Palma's tourism councillor Joana Adrover and mayor José Hila at London's World Travel Market. | Jason Moore


All good news from the World Travel Market
The World Travel Market took place last week. What did we learn? Much of it had been signalled in advance, such as the positive state of early UK bookings for next year. Thomas Cook and Tui had both announced this a couple of weeks previously. Palma's Palacio de Congresos convention centre was presented and there was a photo opportunity for the formality of the signing with the town hall. As the town hall is a fifty per cent shareholder in the Palacio company, formality was what it was going to be. Palma said that it was in talks over further expansion of winter tourism. One reader was delighted. "Palma would be a fantastic winter break. I have been asking for winter flights for years." Calvia received confirmation of an increase in family tourism next year, something that had been mentioned in our special supplement. As for anywhere outside Palma or Calvia ... ?

The tourism ministry, or at least the Balearic Tourism Agency, was promoting winter tourism. The ministry was making much of the fact, despite this having been the focus of promotional efforts in recent years. But the tourism agency was able to reveal that it had produced a video for the joys of a winter in Majorca. You weren't wholly convinced. A video? "Yes, in Betamax." "Ah good - have they finally managed to produce a multi-lingual official website listing all winter events along with one-click booking options?"

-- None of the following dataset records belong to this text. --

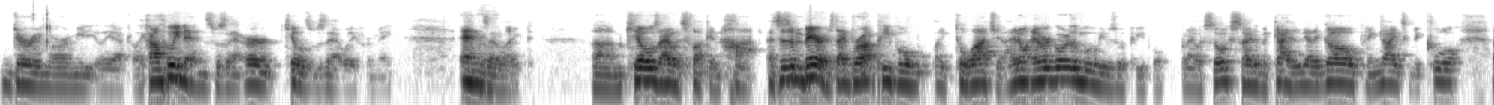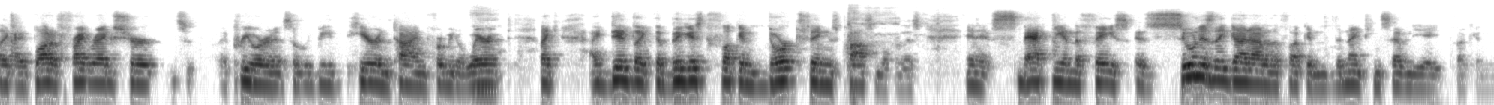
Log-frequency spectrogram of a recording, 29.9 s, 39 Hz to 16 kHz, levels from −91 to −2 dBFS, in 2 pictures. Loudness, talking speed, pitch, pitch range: -24 LUFS, 235 wpm, 135 Hz, 125-150 Hz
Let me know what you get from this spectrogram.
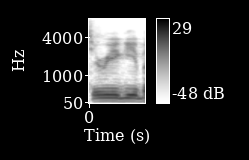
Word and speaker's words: Origi: Uh, it is pronounced Origi, by the way. – Oh, okay, um, Origi.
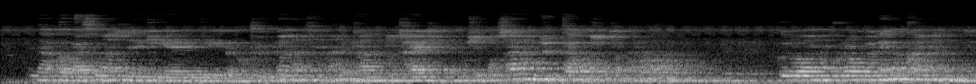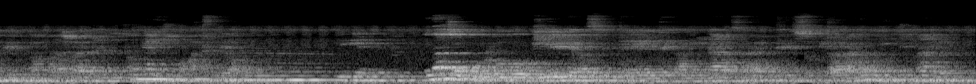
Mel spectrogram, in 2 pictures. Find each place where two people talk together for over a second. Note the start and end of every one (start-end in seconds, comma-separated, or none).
none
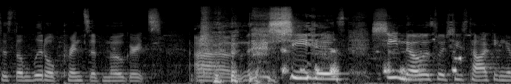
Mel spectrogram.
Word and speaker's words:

But generally, everything was very positive. President Armengol was able to say that a nine-month season is a reality. This appeared to have become Majorcan politicians' latest on-message statement: Palma's tourism councillor, Joana Adrover, said the same thing.

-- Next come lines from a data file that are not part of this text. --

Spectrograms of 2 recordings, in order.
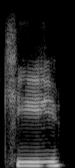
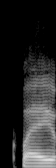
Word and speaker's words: Quay: There's also Key, Quay, or K, depending on your pronunciation preference.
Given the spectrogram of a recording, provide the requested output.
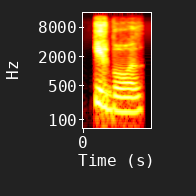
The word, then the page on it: heelball: Indian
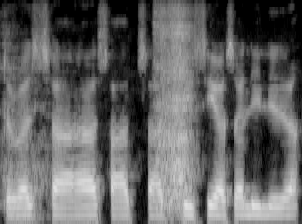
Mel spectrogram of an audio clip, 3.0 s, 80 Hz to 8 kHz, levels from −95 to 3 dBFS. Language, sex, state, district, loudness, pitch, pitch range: Marathi, male, Maharashtra, Nagpur, -17 LUFS, 110 Hz, 105-110 Hz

The negative consequence of holiday rentals
Lurking, however, were issues that the Balearic government urgently needs to get to grips with. The hoteliers were again talking about holiday rentals. They weren't against them (which isn't what they have always said) but were calling for effective regulation. We pointed out that draft legislation had been expected by now, and we also considered the fact that a major name in the travel industry was nowhere to be seen at WTM: Airbnb is very much the focus of attention when it comes to holiday rentals and the lack of regulation.

The demand for holiday rentals, and in particular apartments, has caused problems for those seeking rental accommodation for far longer than a typical two-week holiday. Hotel workers, ten thousand of them we were told, were having to do a great deal of travelling to get to and from work because of the lack of accommodation in resorts. You weren't wholly sympathetic. For example, hoteliers should provide live-in accommodation or pay decent enough wages so that workers can afford to pay the going rate. The counter-argument was that the status quo with accommodation has been disrupted. There wasn't the problem with accommodation before the internet came on the scene.

Snow but still not enough water
It snowed on Tuesday. Not much, but enough to give a covering of snow on the highest peaks. Whenever there is snow, the internet seems to go into meltdown: the story was the most popular one on the Bulletin website last week.

The island could do with a lot more snow. And rain. Although there has been a reasonable amount of rain, it doesn't seem to be making a great deal of difference to the Tramuntana reservoirs. On Wednesday we reported that their capacity remains critical - only 26% of what it should be. Some wells are also very low.

One consequence of the lack of rain is the phenomenon of the Fonts Ufanes in Campanet. The springs have typically burst out on around thirty occasions in past years. They only appeared five times last winter.